» **EXERCISE PROMPT**:
The required output is the exact text of the lines from the line containing "I need the speech" through the final line below, inclusive, without pictures.

» **Saved data entries**:
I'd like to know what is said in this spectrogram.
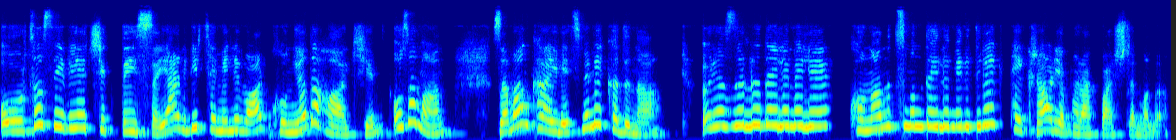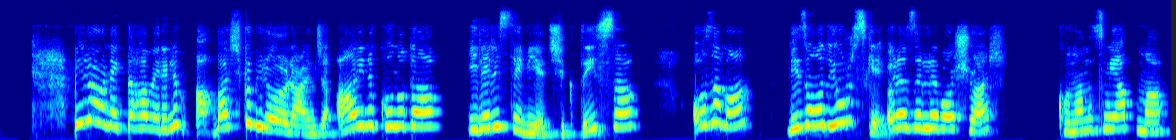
orta seviye çıktıysa yani bir temeli var konuya da hakim o zaman zaman kaybetmemek adına ön hazırlığı da elemeli, konu anlatımını da elemeli direkt tekrar yaparak başlamalı. Bir örnek daha verelim. Başka bir öğrenci aynı konuda ileri seviye çıktıysa o zaman biz ona diyoruz ki ön hazırlığı boş ver. Konu anlatımı yapma.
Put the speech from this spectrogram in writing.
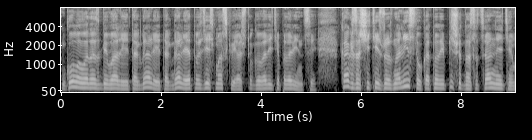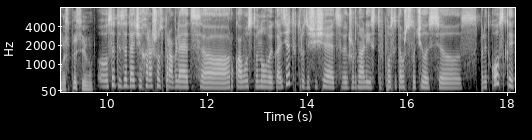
головы разбивали и так далее, и так далее. Это вот здесь в Москве, а что говорить о провинции? Как защитить журналистов, которые пишут на социальные темы? Спасибо. С этой задачей хорошо справляется руководство «Новой газеты», которое защищает своих журналистов после того, что случилось э, с Политковской.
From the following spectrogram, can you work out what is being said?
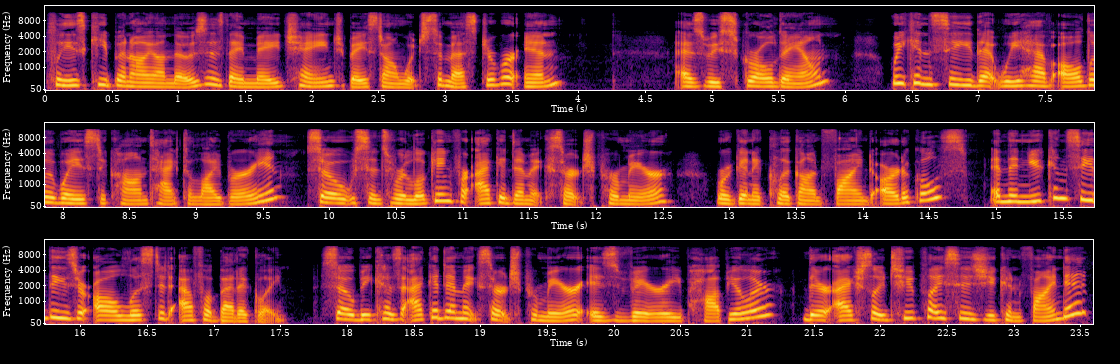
Please keep an eye on those as they may change based on which semester we're in. As we scroll down, we can see that we have all the ways to contact a librarian. So since we're looking for Academic Search Premier, we're going to click on Find Articles, and then you can see these are all listed alphabetically. So because Academic Search Premier is very popular, there are actually two places you can find it.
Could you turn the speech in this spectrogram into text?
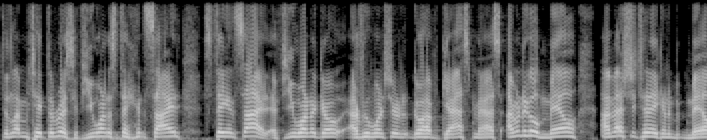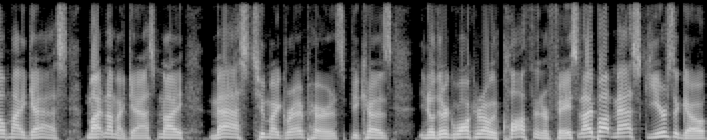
then let me take the risk. If you want to stay inside, stay inside. If you want to go, everyone should go have gas masks. I'm going to go mail. I'm actually today going to mail my gas, my, not my gas, my mask to my grandparents because, you know, they're walking around with cloth in their face. And I bought masks years ago,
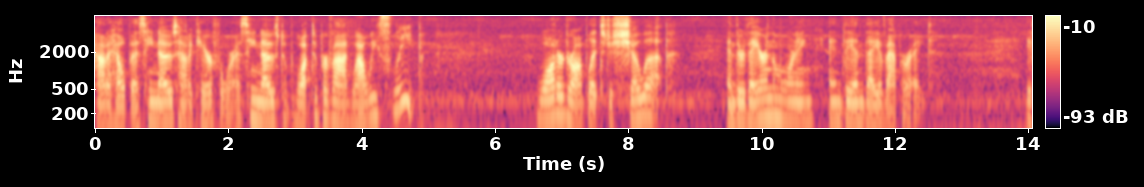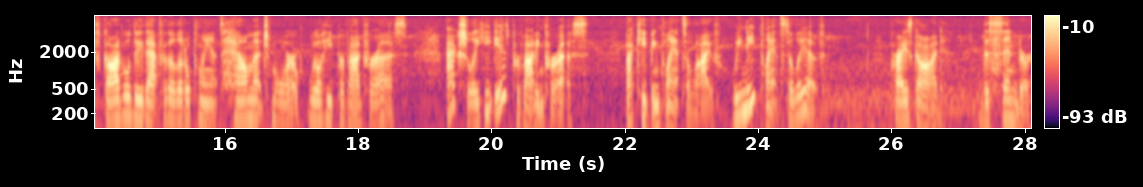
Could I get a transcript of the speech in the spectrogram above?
how to help us. He knows how to care for us. He knows to, what to provide while we sleep. Water droplets just show up and they're there in the morning and then they evaporate. If God will do that for the little plants, how much more will He provide for us? Actually, He is providing for us by keeping plants alive. We need plants to live. Praise God, the sender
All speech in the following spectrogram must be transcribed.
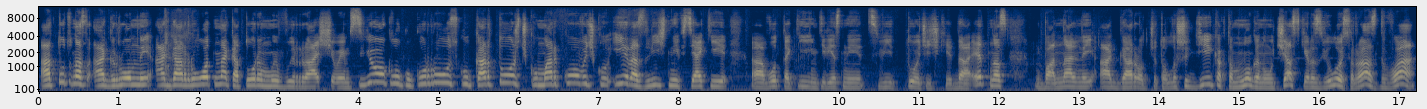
А тут у нас огромный огород, на котором мы выращиваем свеклу, кукурузку, картошечку, морковочку и различные всякие а, вот такие интересные цветочечки. Да, это у нас банальный огород. Что-то лошадей как-то много на участке развелось. Раз, два,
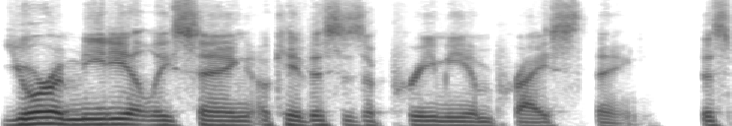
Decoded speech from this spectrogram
you're immediately saying okay this is a premium price thing this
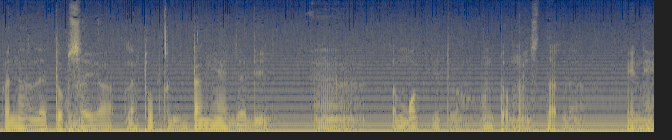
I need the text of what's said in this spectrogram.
Karena laptop saya laptop kentang ya jadi eh, lemot gitu untuk menginstal ini.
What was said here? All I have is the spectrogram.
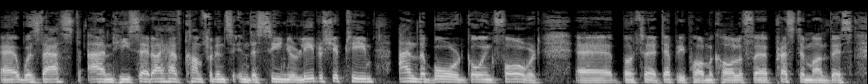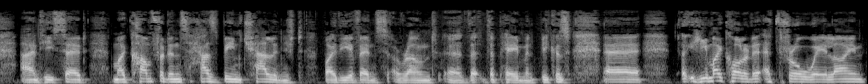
uh, was asked, and he said, "I have confidence in the senior leadership team and the board going forward." Uh, but uh, Deputy Paul McAuliffe pressed him on this, and he said, "My confidence has been challenged by the events around the, the, payment because he might call it a, throwaway line."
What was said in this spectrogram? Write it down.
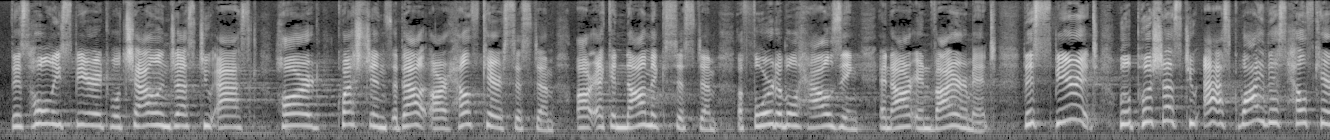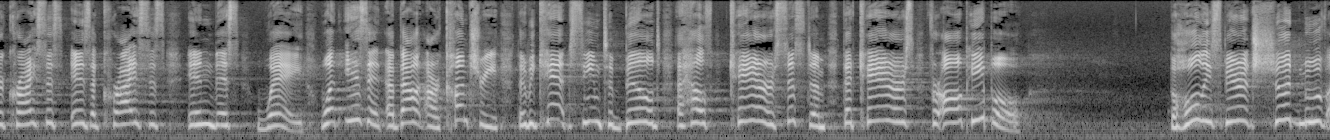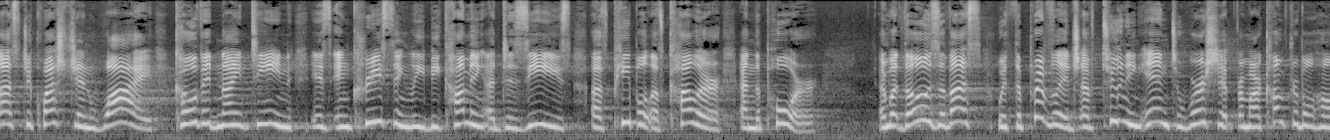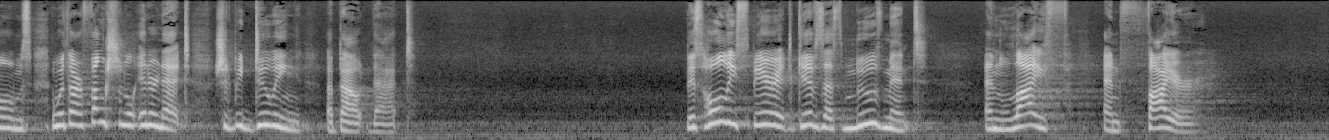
This Holy Spirit will challenge us to ask hard questions about our healthcare system, our economic system, affordable housing, and our environment. This Spirit will push us to ask why this healthcare crisis is a crisis in this way. What is it about our country that we can't seem to build a health care system that cares for all people? The Holy Spirit should move us to question why COVID 19 is increasingly becoming a disease of people of color and the poor, and what those of us with the privilege of tuning in to worship from our comfortable homes and with our functional internet should be doing about that. This Holy Spirit gives us movement and life and fire.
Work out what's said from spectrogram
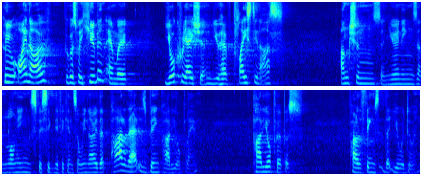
who I know, because we're human and we're your creation, you have placed in us unctions and yearnings and longings for significance. And we know that part of that is being part of your plan, part of your purpose, part of the things that you are doing.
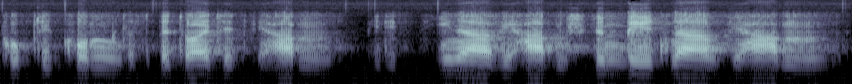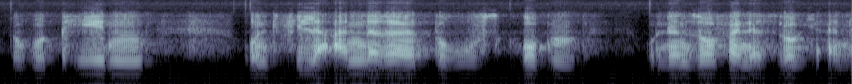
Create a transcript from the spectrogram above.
Publikum. Das bedeutet, wir haben Mediziner, wir haben Stimmbildner, wir haben Logopäden und viele andere Berufsgruppen. Und insofern ist wirklich ein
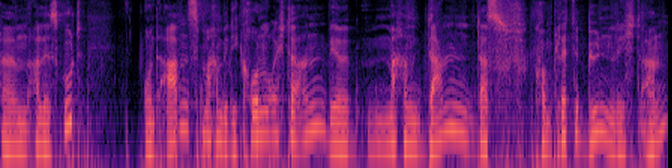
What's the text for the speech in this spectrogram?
Ähm, alles gut. Und abends machen wir die Kronleuchter an. Wir machen dann das komplette Bühnenlicht an.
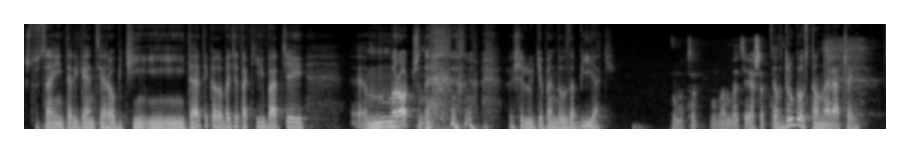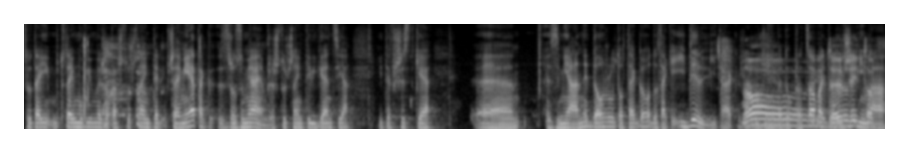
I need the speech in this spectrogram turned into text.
sztuczna inteligencja robić i, i, i te, tylko to będzie taki bardziej e, mroczny, że się ludzie będą zabijać. No to mam nadzieję, że To w drugą stronę raczej. Tutaj, tutaj mówimy, że ta sztuczna inteligencja, przynajmniej ja tak zrozumiałem, że sztuczna inteligencja i te wszystkie e, zmiany dążą do tego, do takiej idylii, tak? Że No, ludzie nie będą pracować, będą żyli to- na,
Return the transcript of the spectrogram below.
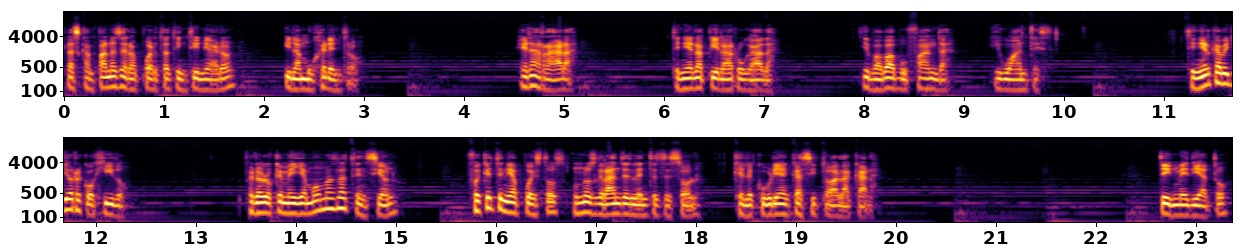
Las campanas de la puerta tintinearon y la mujer entró. Era rara. Tenía la piel arrugada. Llevaba bufanda y guantes. Tenía el cabello recogido, pero lo que me llamó más la atención fue que tenía puestos unos grandes lentes de sol que le cubrían casi toda la cara. De inmediato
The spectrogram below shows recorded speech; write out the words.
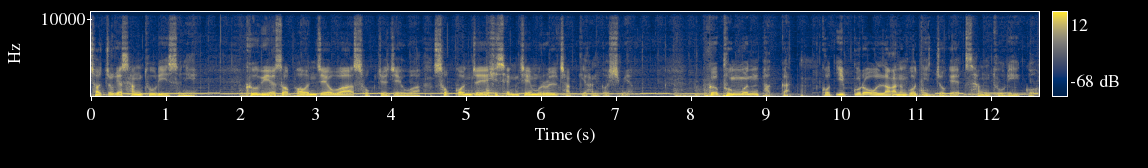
저쪽에 상 둘이 있으니 그 위에서 번제와 속죄제와 속건제의 희생 제물을 잡게 한 것이며 그 북문 바깥 곧 입구로 올라가는 곳 이쪽에 상 둘이 있고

» **ANSWER TO THIS EXERCISE**:
I need the speech in this spectrogram turned into text.
sztuczna inteligencja robić i, i, i te, tylko to będzie taki bardziej e, mroczny, że się ludzie będą zabijać. No to mam nadzieję, że To w drugą stronę raczej. Tutaj, tutaj mówimy, że ta sztuczna inteligencja, przynajmniej ja tak zrozumiałem, że sztuczna inteligencja i te wszystkie e, zmiany dążą do tego, do takiej idylii, tak? Że No, ludzie nie będą pracować, będą żyli to- na,
Return the transcript of the spectrogram below.
Las campanas de la puerta tintinearon y la mujer entró. Era rara. Tenía la piel arrugada. Llevaba bufanda y guantes. Tenía el cabello recogido, pero lo que me llamó más la atención fue que tenía puestos unos grandes lentes de sol que le cubrían casi toda la cara. De inmediato
The spectrogram below shows recorded speech; write out the words.
저쪽에 상 둘이 있으니 그 위에서 번제와 속죄제와 속건제의 희생 제물을 잡게 한 것이며 그 북문 바깥 곧 입구로 올라가는 곳 이쪽에 상 둘이 있고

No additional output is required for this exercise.